[Activity]: From top to bottom, retype the data exactly, passing over any picture.

Stored data:
◇ ◇ ◇
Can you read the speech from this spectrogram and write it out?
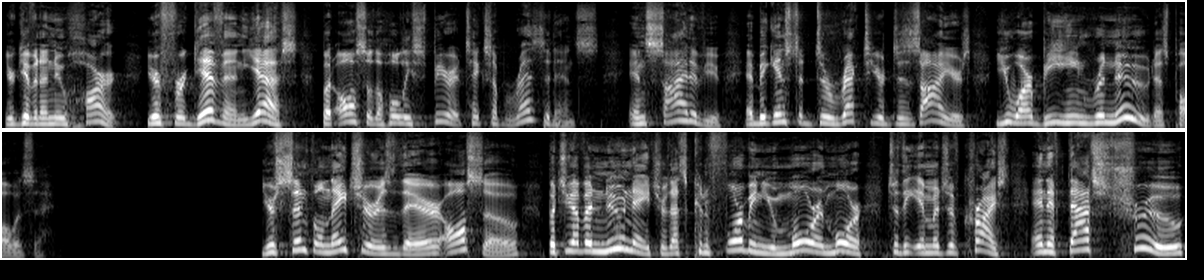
You're given a new heart. You're forgiven, yes, but also the Holy Spirit takes up residence inside of you and begins to direct your desires. You are being renewed, as Paul would say. Your sinful nature is there also, but you have a new nature that's conforming you more and more to the image of Christ. And if that's true,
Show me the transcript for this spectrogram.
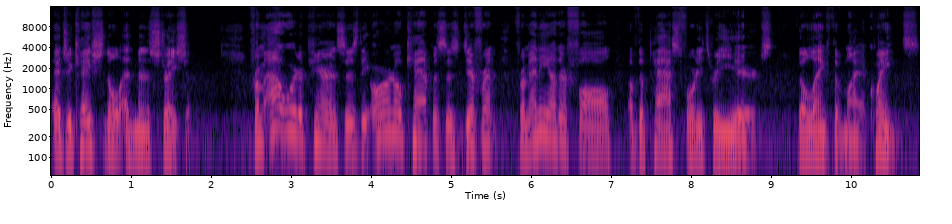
educational administration. From outward appearances, the Orono campus is different from any other fall of the past 43 years, the length of my acquaintance.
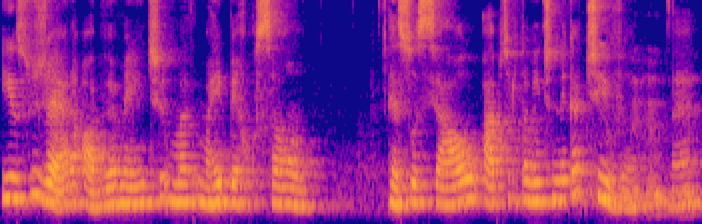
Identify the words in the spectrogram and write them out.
E isso gera, obviamente, uma, uma repercussão é social absolutamente negativa, uhum. né?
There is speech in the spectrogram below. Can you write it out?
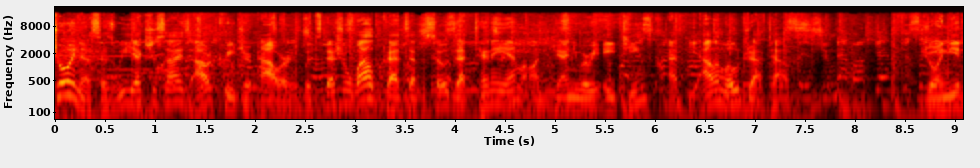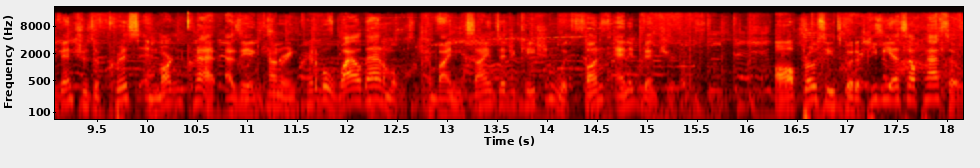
Join us as we exercise our creature power with special Wild Kratts episodes at 10 a.m. on January 18th at the Alamo Drafthouse. Join the adventures of Chris and Martin Kratt as they encounter incredible wild animals, combining science education with fun and adventure. All proceeds go to PBS El Paso.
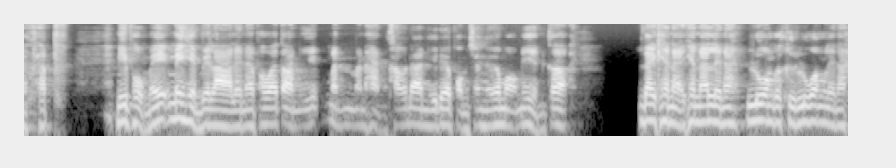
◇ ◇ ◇
[Output of the task]:
Can you read the speech from this spectrogram and write it out?
You're given a new heart. You're forgiven, yes, but also the Holy Spirit takes up residence inside of you and begins to direct your desires. You are being renewed, as Paul would say. Your sinful nature is there also, but you have a new nature that's conforming you more and more to the image of Christ. And if that's true,
Show me the transcript for this spectrogram.
educational administration. From outward appearances, the Orono campus is different from any other fall of the past 43 years, the length of my acquaintance.
Identify the words in the spectrogram and write them out.
E isso gera, obviamente, uma, uma repercussão é social absolutamente negativa, uhum. né?
There is speech in the spectrogram below. Can you write it out?
Join us as we exercise our creature power with special Wild Kratts episodes at 10 a.m. on January 18th at the Alamo Drafthouse. Join the adventures of Chris and Martin Kratt as they encounter incredible wild animals, combining science education with fun and adventure. All proceeds go to PBS El Paso.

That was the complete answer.